== Segment start ==
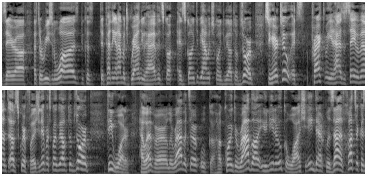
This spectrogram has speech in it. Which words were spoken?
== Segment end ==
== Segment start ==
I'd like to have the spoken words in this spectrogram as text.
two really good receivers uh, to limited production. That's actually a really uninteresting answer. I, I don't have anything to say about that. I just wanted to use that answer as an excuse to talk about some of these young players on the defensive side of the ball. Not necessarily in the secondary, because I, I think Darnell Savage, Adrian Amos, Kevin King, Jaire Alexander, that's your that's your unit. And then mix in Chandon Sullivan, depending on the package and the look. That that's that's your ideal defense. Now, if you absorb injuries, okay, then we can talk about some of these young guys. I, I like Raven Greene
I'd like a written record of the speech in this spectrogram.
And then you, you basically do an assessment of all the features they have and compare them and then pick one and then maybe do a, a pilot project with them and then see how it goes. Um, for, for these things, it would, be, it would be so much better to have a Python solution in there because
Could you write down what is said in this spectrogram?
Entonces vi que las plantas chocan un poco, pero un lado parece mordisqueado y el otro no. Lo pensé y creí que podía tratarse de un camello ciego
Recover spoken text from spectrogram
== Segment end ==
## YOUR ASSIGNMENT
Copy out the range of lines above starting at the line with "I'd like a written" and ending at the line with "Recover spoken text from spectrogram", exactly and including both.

## EXERCISE ANSWER
I'd like a written record of the speech in this spectrogram.
And then you, you basically do an assessment of all the features they have and compare them and then pick one and then maybe do a, a pilot project with them and then see how it goes. Um, for, for these things, it would, be, it would be so much better to have a Python solution in there because
Could you write down what is said in this spectrogram?
Entonces vi que las plantas chocan un poco, pero un lado parece mordisqueado y el otro no. Lo pensé y creí que podía tratarse de un camello ciego
Recover spoken text from spectrogram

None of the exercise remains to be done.